New rental restrictions unattractive to apartment investors
Lake Point’s new restrictions address the risk of forced deconversion on two fronts: rental restrictions and ownership restrictions.
Rental restrictions have pros and cons. On the plus side, investors may be far less interested in buying condo units that they cannot rent.
But a 25% rental cap in the building may also limit owners from renting their condos when their life circumstances change.
For example, a job offer in a new city, a 2-year contract job, or a military deployment might force an owner to leave their unit vacant until they can return or sell the property.
It’s true that, without rental income, an investor will have to cover the full carrying cost of each unit, while gradually accumulating additional units in the condominium.
That could be a significant deterrent to some investors. But a bulk investor with deep pockets and a bit of patience still might be willing to hold onto empty condo units until it owns enough of them to gain seats on the condo board.
But owner participation in many condo associations is low. Even a 25% interest in the condo association can influence who gets elected to the board, and lead to further amendments to the condominium documents to relax or undo rental restrictions.
Ownership restrictions key to preventing a hostile takeover
Lake Point Tower owners were wise enough to realize that they needed a way to prevent one or a few people or corporate investment entities from owning a high percentage of condo units.
After all, each condo purchase is effectively a purchase of additional shares in the condo corporation.
Despite the fact that most condominium associations are registered as non-profit organizations, investors often exploit the for-profit corporate structure of voting rights in condominium associations.
Buy more shares in the corporation (condos in this case), gain more voting power. The greater the voting power, the greater an investor’s access to the assets and profit potential of a corporation.
That’s why history reveals the current cycle of apartment to condominium to apartment conversions in the U.S. over the past 50 years. Most condo documents are designed to benefit a few wealthy real estate industry stakeholders at the expense of homeowners and small-time real estate investors.
That’s why Lake Point Tower condo association’s new ownership restriction is pure genius.
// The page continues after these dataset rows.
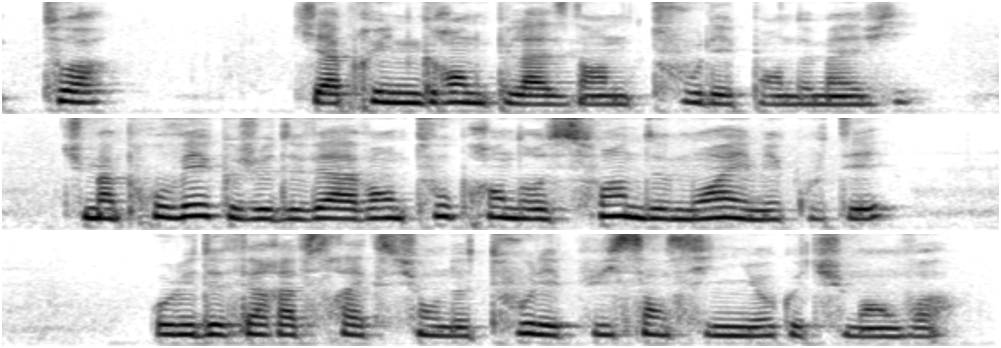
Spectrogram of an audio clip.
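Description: A woman's fairly high voice with a dark, mellow tone, fairly even intonation and long, frequent pauses, in a very clean recording with a silent background. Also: moderate pace. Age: 30s. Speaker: journalist and author. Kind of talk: reading aloud own text; personal health testimony.

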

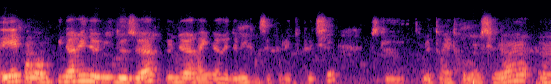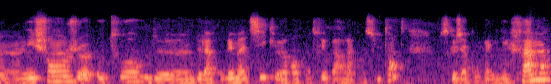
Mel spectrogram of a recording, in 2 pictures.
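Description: With ordinary pitch variation and a moderate pace, this woman uses a normal speaking voice. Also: fairly low pitch for a woman, big swings in loudness. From Guadeloupe. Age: 30s. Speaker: naturopath. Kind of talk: interview.

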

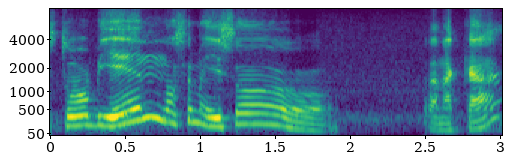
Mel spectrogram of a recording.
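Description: A man with a Mexican accent at a fairly slow pace, with very wide pitch swings. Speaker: podcast host. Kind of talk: casual chat.

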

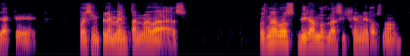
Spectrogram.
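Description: At a fairly slow pace and medium pitch, a man with a Mexican accent speaks with ordinary pitch variation in a dry, close recording with no echo and a quiet background. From Mexico, rural ranch. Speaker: podcast co-host. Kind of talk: casual chat.

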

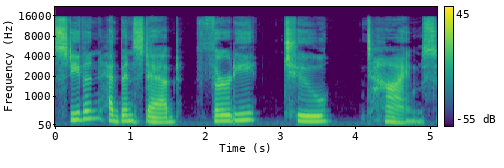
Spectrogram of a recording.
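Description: Over a silent background on a very clean recording, a woman speaks with a fairly low pitch. Her tone is serious, and her pitch variation is ordinary. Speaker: true crime podcast host. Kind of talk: true-crime narration, scripted storytelling with casual asides. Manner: measured, serious storytelling tone, dips into casual, conversational asides; dramatic, incredulous when commenting.

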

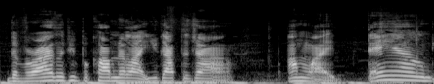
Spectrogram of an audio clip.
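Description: Against noticeable background noise and audible room echo, a man talks at a moderate pace. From US South, Gainesville, Georgia. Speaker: podcast host. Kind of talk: casual storytelling monologue. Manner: conversational, many fillers.

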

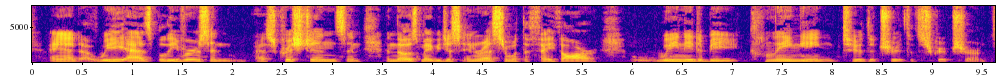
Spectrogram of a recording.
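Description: In an American accent, a man with an unremarkable speaking voice talks at a moderate pace with fairly high pitch, ordinary pitch variation and big swings in loudness. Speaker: student ministry pastor. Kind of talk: casual podcast chat about faith.

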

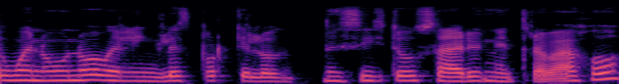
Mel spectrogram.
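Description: A woman talks at a moderate pace with a medium pitch. The recording is very clean with a silent background, and the sound is dry and close with no echo. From Mexican-American family from small rural town in Mexico. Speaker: podcast co-host. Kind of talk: casual chat.

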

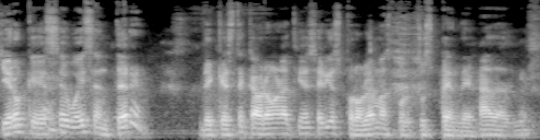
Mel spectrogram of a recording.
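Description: A man speaks at a moderate pace with medium pitch and ordinary pitch variation. His voice is somewhat breathy. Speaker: podcast host. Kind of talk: casual comedic chat.

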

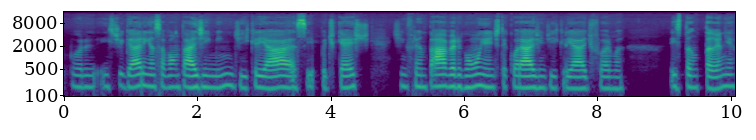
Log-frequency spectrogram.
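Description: A woman speaks very slowly at a fairly low pitch in a monotone, flat way. The background is quiet and the sound is dry and close with no echo. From Minas Gerais, Brazil (born in São Paulo). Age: 20s. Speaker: podcast host, psychology student. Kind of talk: casual solo monologue. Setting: at home, homemade recording.

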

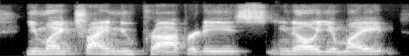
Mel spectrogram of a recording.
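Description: A man speaks at a moderate pace in a fairly high pitch, against a quiet background. He has an ordinary speaking voice. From Upper Michigan. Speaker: deer hunter. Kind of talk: casual chat.

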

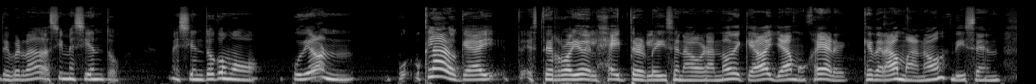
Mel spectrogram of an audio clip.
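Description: A woman with an ordinary speaking voice, fairly high pitch, ordinary pitch variation and a fairly slow pace. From Yucatán, Mexico (coastal village). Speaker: singer-songwriter. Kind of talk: interview.

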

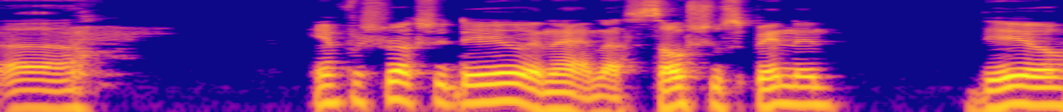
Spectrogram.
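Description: On a very clean recording with a silent background, a man with a Southern US accent speaks with fairly even intonation. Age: 40s. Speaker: podcast co-host. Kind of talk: casual chat. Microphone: USB microphone, sound issues.

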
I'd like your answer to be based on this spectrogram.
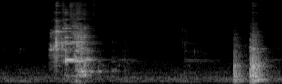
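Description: Two bursts of hard clattering as ice cubes tumble into a blender jar with milk and sugar, separated by a quiet pause; close and fairly loud.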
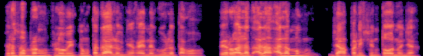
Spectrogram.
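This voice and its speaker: A male student chats casually in a language class, sharing stories with small restarts along the way. His voice sits a little high and sounds dry, with no room around it. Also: quick pace, a bit bright, no echo. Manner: chatty, tells anecdotes with restarts.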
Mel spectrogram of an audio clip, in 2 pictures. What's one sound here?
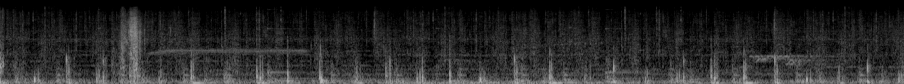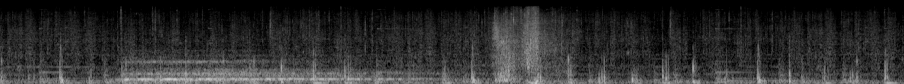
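Quick footsteps thud steadily over soft ground.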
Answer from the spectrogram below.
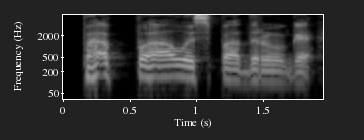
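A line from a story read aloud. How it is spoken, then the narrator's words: Said, then laughed. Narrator (Russian): сказал он и рассмеялся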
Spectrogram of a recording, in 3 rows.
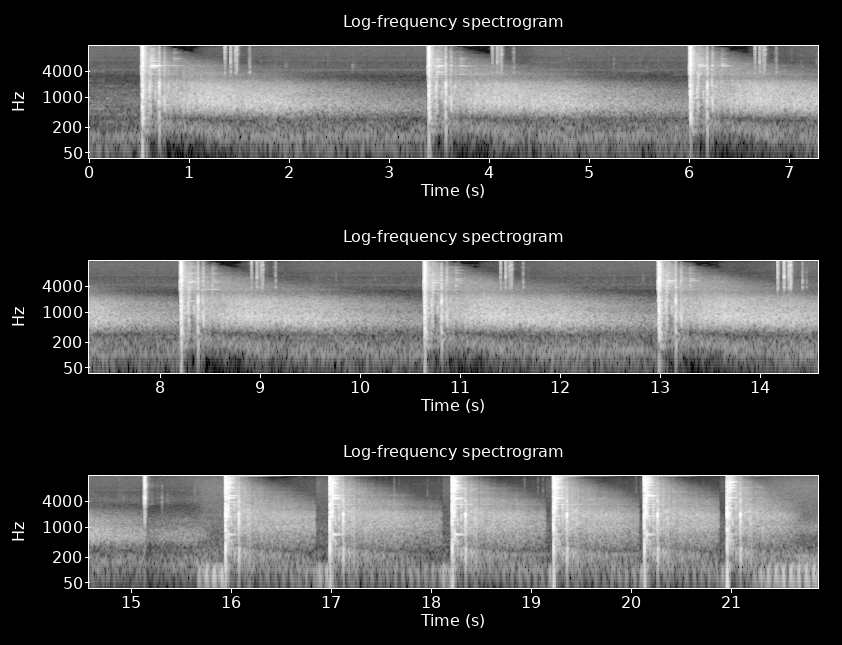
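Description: Heritage Rough Rider .22 LR revolver firing about thirteen shots at a target, each a sharp crack with a ringing decay, spaced evenly at first and then fired faster, heard close with no talk.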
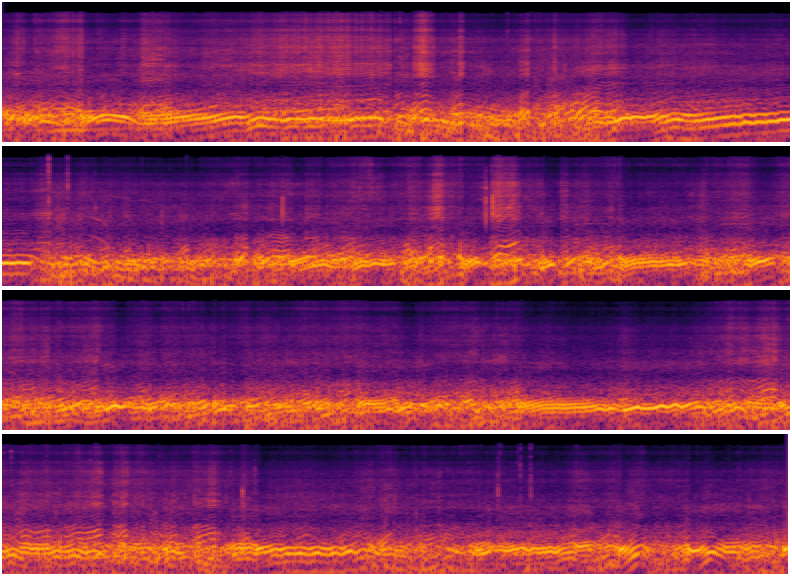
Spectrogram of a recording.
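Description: Dirt bike engine run hard in an off-road race, heard close up from the rider's own bike: it comes in suddenly, revs rise and fall as it shifts through the gears, with a sharp climbing rev a few seconds in.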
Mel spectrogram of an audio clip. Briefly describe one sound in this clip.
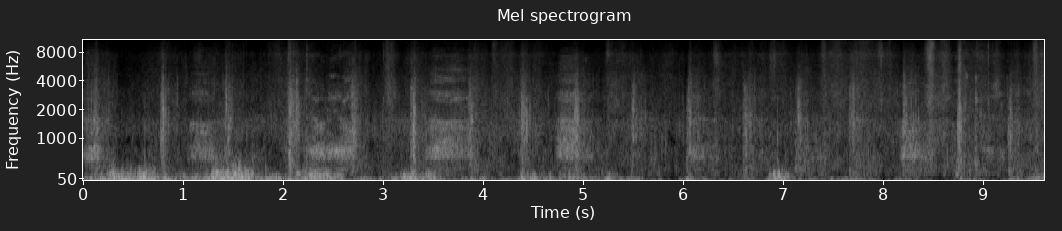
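Footsteps crunch steadily on a gravel path.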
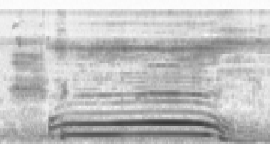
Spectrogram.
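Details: Dog howling in reply as a person talks to it; a single steady, drawn-out tonal howl that rises at the start, holds level, then falls off, with faint music behind.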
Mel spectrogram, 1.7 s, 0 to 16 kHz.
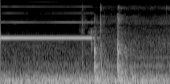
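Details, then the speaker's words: Zoll defibrillator in defib mode with less-than-3-kilo neonatal pads on a baby doll (assumed 2 kg), energy dialed to 4 joules; a steady high charged-ready tone cuts off with clicks as the shock is delivered. "we would dial our energy down to four Jewels hit charge when it's ready this will light up red you can press"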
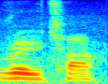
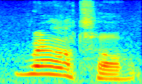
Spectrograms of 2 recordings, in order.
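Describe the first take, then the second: First: The vowel sounds like the one in 'root'. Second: The vowel sounds like the one in 'out'. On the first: It sounds like a crude slang word. The speaker calls it wrong. "rather than router" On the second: It avoids sounding like a crude slang word. The speaker calls it right. "I prefer to use the word router"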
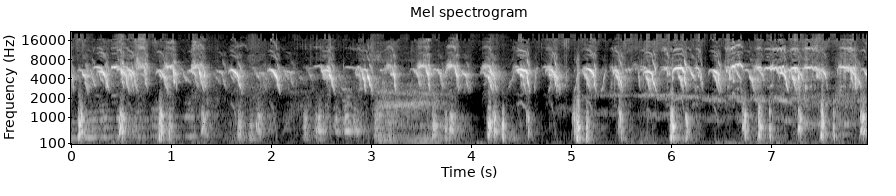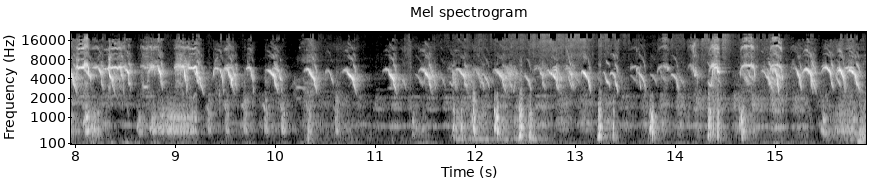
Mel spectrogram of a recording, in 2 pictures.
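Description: Two hens lead a group of six chicks, clucking repeatedly and loudly up close, with rapid high chick peeps chirping continuously throughout.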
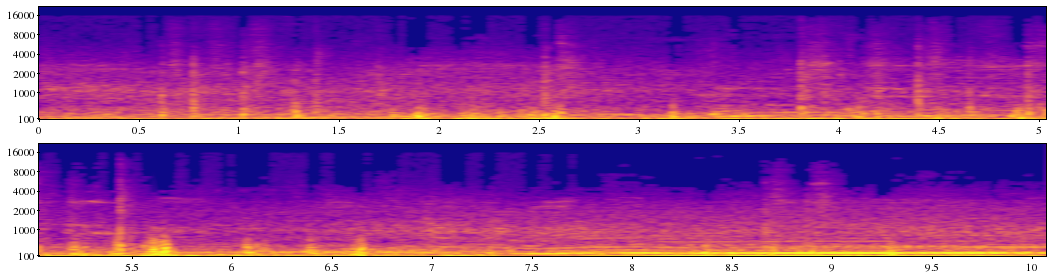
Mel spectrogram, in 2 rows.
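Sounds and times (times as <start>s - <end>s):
steady low rumble: 0.0s - 10.0s
punches thudding on punching bag: 0.6s - 1.5s.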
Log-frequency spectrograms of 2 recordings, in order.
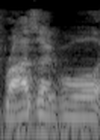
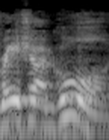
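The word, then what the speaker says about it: Ra's al Ghul: it's it's uh it's it's racial ghoul or it's raza ghoul and it's pronounced differently depending on who's on who's writing and what they're doing with it and um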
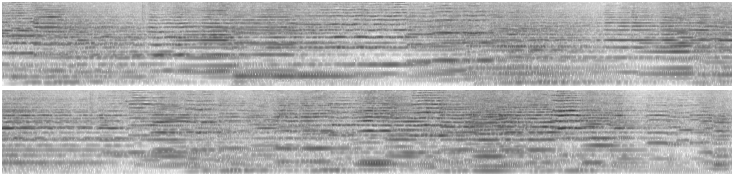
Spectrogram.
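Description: Background music played on bowed strings, with long held notes that change every second or so.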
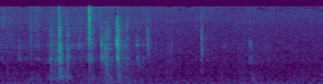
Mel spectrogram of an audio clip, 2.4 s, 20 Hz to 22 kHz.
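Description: A few small clicks and rattles of a quick-disconnect spade connector being pushed onto the terminal of a 12-volt UPS battery. They come in a cluster about half a second to one second in, then two fainter ticks.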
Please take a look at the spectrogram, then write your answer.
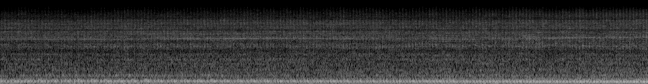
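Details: Volkswagen Jetta Wagon diesel idling during testing of a newly installed full exhaust: steady low rumble, even unhurried beat, no knocks or rattles. Normal idle.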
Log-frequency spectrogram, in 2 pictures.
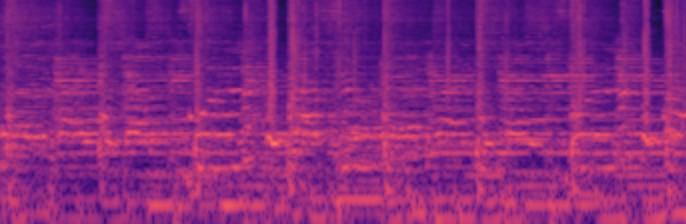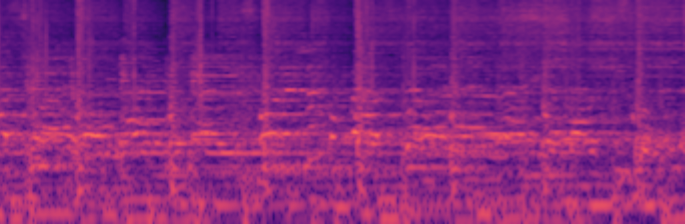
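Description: Live rock band playing loudly, with a drum kit keeping a steady beat under electric guitar and keyboard, and a woman singing.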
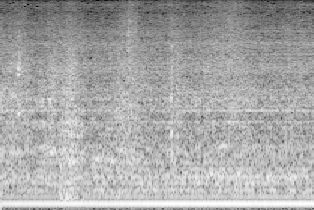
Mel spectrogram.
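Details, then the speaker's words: Hot tub circulation pump airlocked after power-up during heater/GFCI breaker-trip diagnosis: steady hollow motor hum with no water churning, distinct sound of the pump not moving water; airlocked pump running dry, unplugging to let air settle didn't clear it. "has a very distinct sound to it when it's not moving water"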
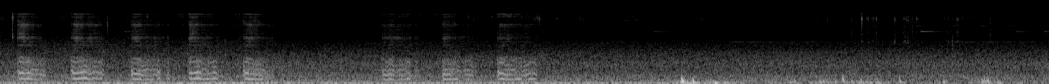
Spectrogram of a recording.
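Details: A squirrel gives a run of short, low, rasping growls in quick pulses, warning another squirrel to keep back while it guards its own feeder food station.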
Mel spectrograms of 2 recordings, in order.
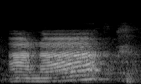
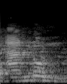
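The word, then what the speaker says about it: أنا: Ana thibun ana ya. Ana bacanya ana. Enggak boleh anun ya.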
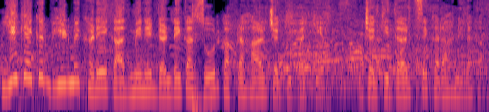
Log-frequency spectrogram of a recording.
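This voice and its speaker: A woman's voice: sits low, lively intonation, normal speed, crowd noise. A woman reading scripted narration as the storyteller of a cartoon moral tale.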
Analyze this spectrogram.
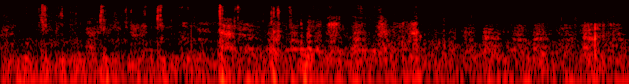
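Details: Border Collie, a sheep-herding dog, panting rapidly: quick rough breaths repeated several times a second over steady noise.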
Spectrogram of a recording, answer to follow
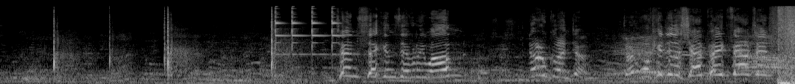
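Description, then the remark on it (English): Glass and china smashing at a party as a woman smashes everything: a few sharp crashes, then a burst of ringing, clinking shards, all over loud crowd chatter and babble. “She's smashing everything!”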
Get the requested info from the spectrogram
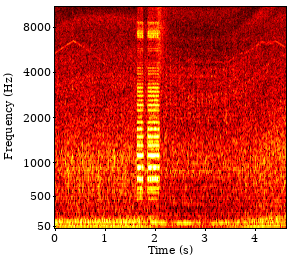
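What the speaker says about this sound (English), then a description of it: "Lots of traffic." A truck's air brake hisses once in a short sharp burst amid steady traffic rumble in the video game Farming Simulator 25, set on a Kentucky road map, with engines droning low throughout.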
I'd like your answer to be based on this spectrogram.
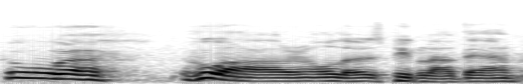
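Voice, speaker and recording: An actor playing an evasive, uneasy murder suspect in a radio drama, hesitant and defensive. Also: male voice, medium pitch, very animated, moderate pace, muffled recording, background noise, close to an everyday voice. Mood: rattled, defensive.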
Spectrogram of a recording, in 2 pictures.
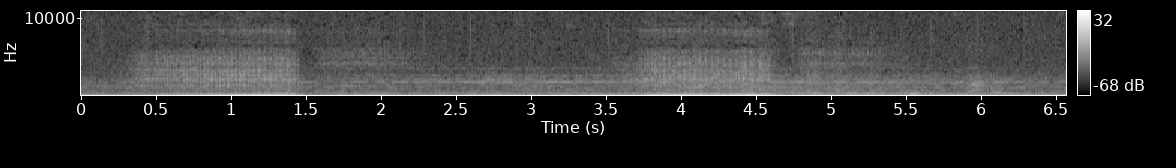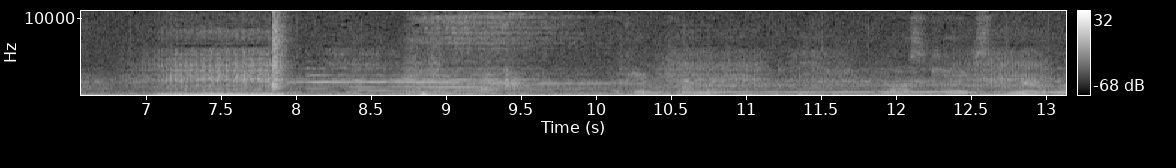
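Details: Big boy snoring: deep, low rumbling snores about every three seconds, with a television playing music and dialogue in the background.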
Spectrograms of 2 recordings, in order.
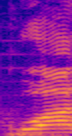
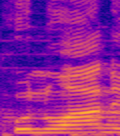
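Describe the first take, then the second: First: The n sound is hidden, only nasalized. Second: The n sound is fully pronounced. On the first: The word means a well for drinking water. The speaker calls it right. "আর যদি ওগুলো লুকাই যায়" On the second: The word has no meaning. The speaker calls it wrong. "নুনর উচ্চারণে না লুকাইয়া যদি সে উচ্চারণ করে"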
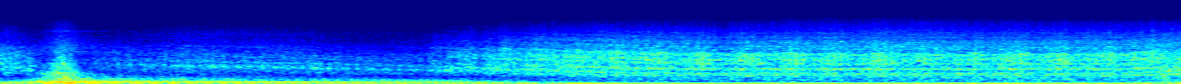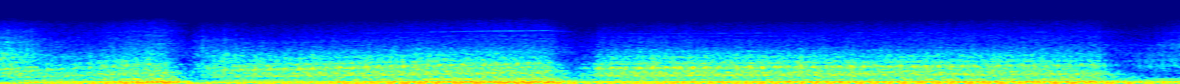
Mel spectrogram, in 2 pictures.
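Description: A bus engine hums and revs up through its gears.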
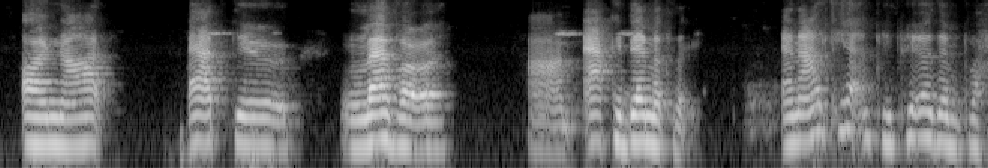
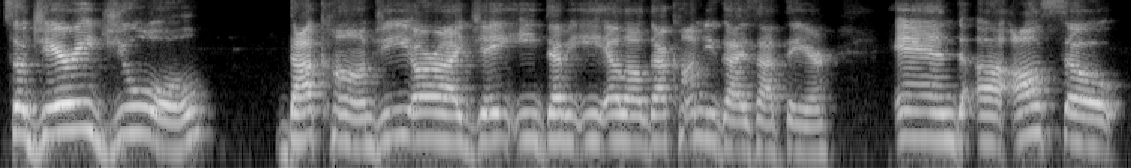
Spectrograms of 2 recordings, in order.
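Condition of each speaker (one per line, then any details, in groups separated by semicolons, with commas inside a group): Cerebral palsy; from birth, affects body movements
No condition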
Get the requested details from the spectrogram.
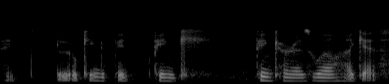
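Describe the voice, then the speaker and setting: A woman is speaking. Her voice is soft-spoken. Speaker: artist. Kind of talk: tutorial. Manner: halting.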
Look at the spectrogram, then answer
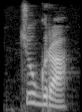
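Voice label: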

By limiting any one owner’s share of the association to 2% of all condo units, voting power remains more evenly distributed among many owners.
For that reason, Lake Point Tower is less likely to experience a hostile corporate takeover of its community. ♦
Investors were eyeing the 70-story Lake Point Tower for a condo deconversion. The owners just fought back.
By RYAN ORI
CHICAGO TRIBUNE |
OCT 04, 2019 | 5:03 PM
$44 million sale of Gold Coast condo building could be the last before new Chicago law makes deconversions much harder
By RYAN ORI
CHICAGO TRIBUNE |
OCT 09, 2019 | 2:36 PM
Owners of Gold Coast condo tower approve $44 million sale
The 163-unit high-rise at 21 E. Chestnut St. joins a growing list of Chicago condo buildings to sell out to developers that bring them under a single owner and “deconvert” them to apartments.
Alby Gallun | Crain’s Chicago | Oct. 17, 2019
City Council vote gives more power to condo owners who want to keep homes
By Jason Knowles and Ann Pistone
Wednesday, September 18, 2019CHICAGO (WLS)